INSTRUCTIONS FOR THE TASK:
Repeat exactly, and nothing more, the lines from the one that includes "Could you read" through the final line of the entries; skip the pictures.

(Collected data entries)

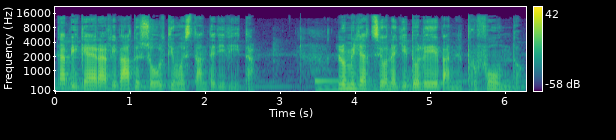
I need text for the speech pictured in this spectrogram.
Capì che era arrivato il suo ultimo istante di vita. L'umiliazione gli doleva nel profondo,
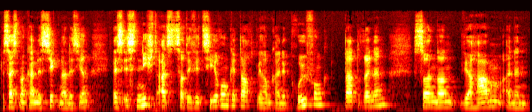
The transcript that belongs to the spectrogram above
Das heißt, man kann es signalisieren. Es ist nicht als Zertifizierung gedacht. Wir haben keine Prüfung da drinnen, sondern wir haben einen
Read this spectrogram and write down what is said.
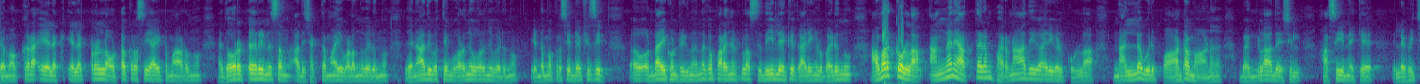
ഡെമോക്ര ഇലക്ട്രൽ ഓട്ടോക്രസി ആയിട്ട് മാറുന്നു. അതോറിറ്റേറിയനിസം അതിശക്തമായി വളർന്നു വരുന്നു. ജനാധിപത്യം കുറഞ്ഞു കുറഞ്ഞു വരുന്നു. ഈ ഡെമോക്രസി ഡെഫിസിറ്റ് ഉണ്ടായിക്കൊണ്ടിരിക്കുന്നു എന്നൊക്കെ പറഞ്ഞിട്ടുള്ള സ്ഥിതിയിലേക്ക് കാര്യങ്ങൾ വരുന്നു. അവർക്കുള്ള അങ്ങനെ അത്തരം ഭരണാധികാരികൾക്കുള്ള നല്ല ഒരു പാഠമാണ് ബംഗ്ലാദേശിൽ ഹസീനയ്ക്ക് ലഭിച്ച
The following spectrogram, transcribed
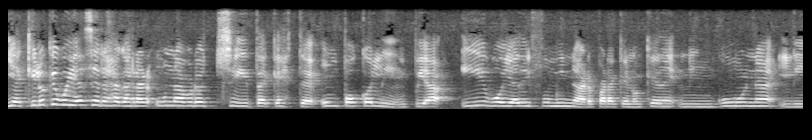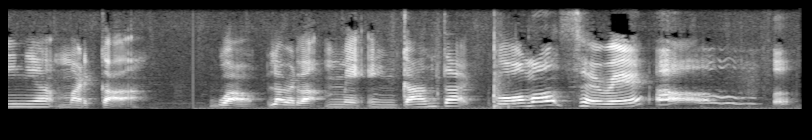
Y aquí lo que voy a hacer es agarrar una brochita que esté un poco limpia y voy a difuminar para que no quede ninguna línea marcada. Wow, la verdad me encanta cómo se ve. Oh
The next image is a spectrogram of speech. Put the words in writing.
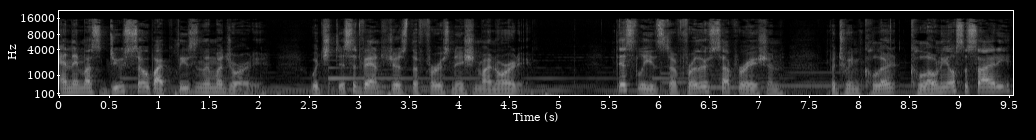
and they must do so by pleasing the majority, which disadvantages the First Nation minority. This leads to further separation between colonial society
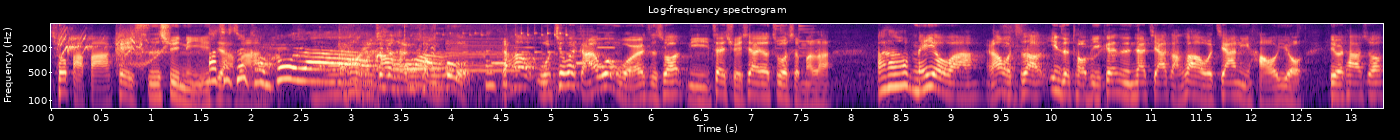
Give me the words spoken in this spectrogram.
邱爸爸可以私讯你一下吗？这最恐怖了，哦，这个很恐怖。然后我就会赶快问我儿子说，你在学校要做什么了？然后他说没有啊。然后我只好硬着头皮跟人家家长说啊，我加你好友。结果他说。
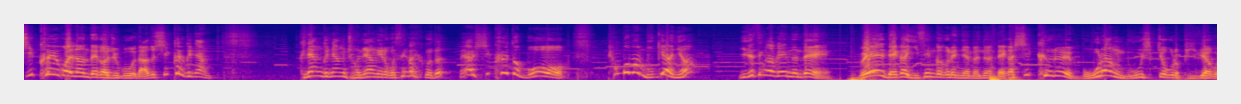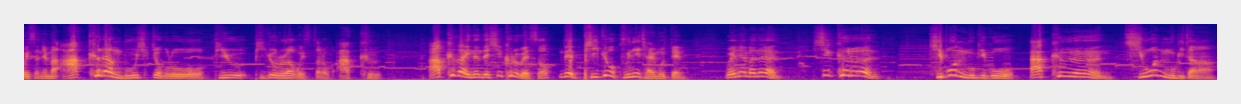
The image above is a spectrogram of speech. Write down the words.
시클 관련돼가지고 나도 시클 그냥 그냥 그냥 전향이라고 생각했거든? 야 시클도 뭐 평범한 무기 아니야? 이제 생각했는데 왜 내가 이 생각을 했냐면은 내가 시크를 뭐랑 무의식적으로 비교하고 있었냐면 아크랑 무의식적으로 비유, 비교를 하고 있었더라고 아크 아크가 있는데 시크를 왜 써? 근데 비교 군이 잘못됨 왜냐면은 시클은 기본 무기고 아크는 지원 무기잖아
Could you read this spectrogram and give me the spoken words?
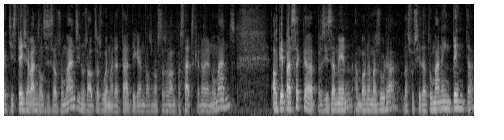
existeix abans dels éssers humans i nosaltres ho hem heretat diguem, dels nostres avantpassats que no eren humans. El que passa que precisament en bona mesura la societat humana intenta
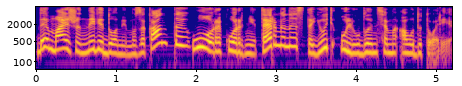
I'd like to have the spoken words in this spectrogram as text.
де майже невідомі музиканти у рекордні терміни стають улюбленцями аудиторії.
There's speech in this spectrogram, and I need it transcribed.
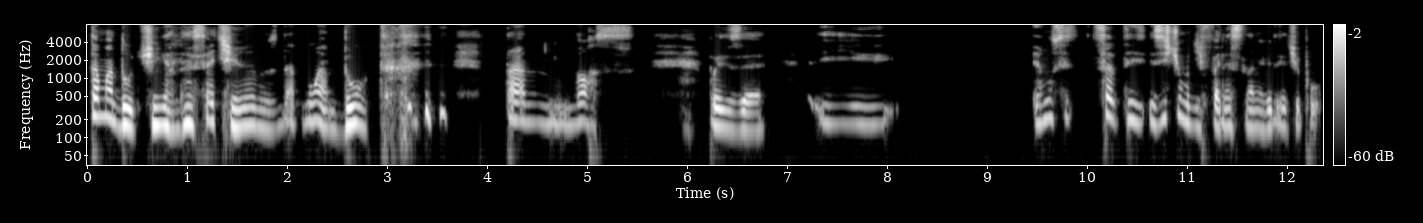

ANSWER TO THIS TASK:
Could you read this spectrogram and give me the spoken words?
existeix abans dels éssers humans i nosaltres ho hem heretat diguem, dels nostres avantpassats que no eren humans. El que passa que precisament en bona mesura la societat humana intenta
I'd like to have the spoken words in this spectrogram as text.
де майже невідомі музиканти у рекордні терміни стають улюбленцями аудиторії.
There's speech in this spectrogram, and I need it transcribed.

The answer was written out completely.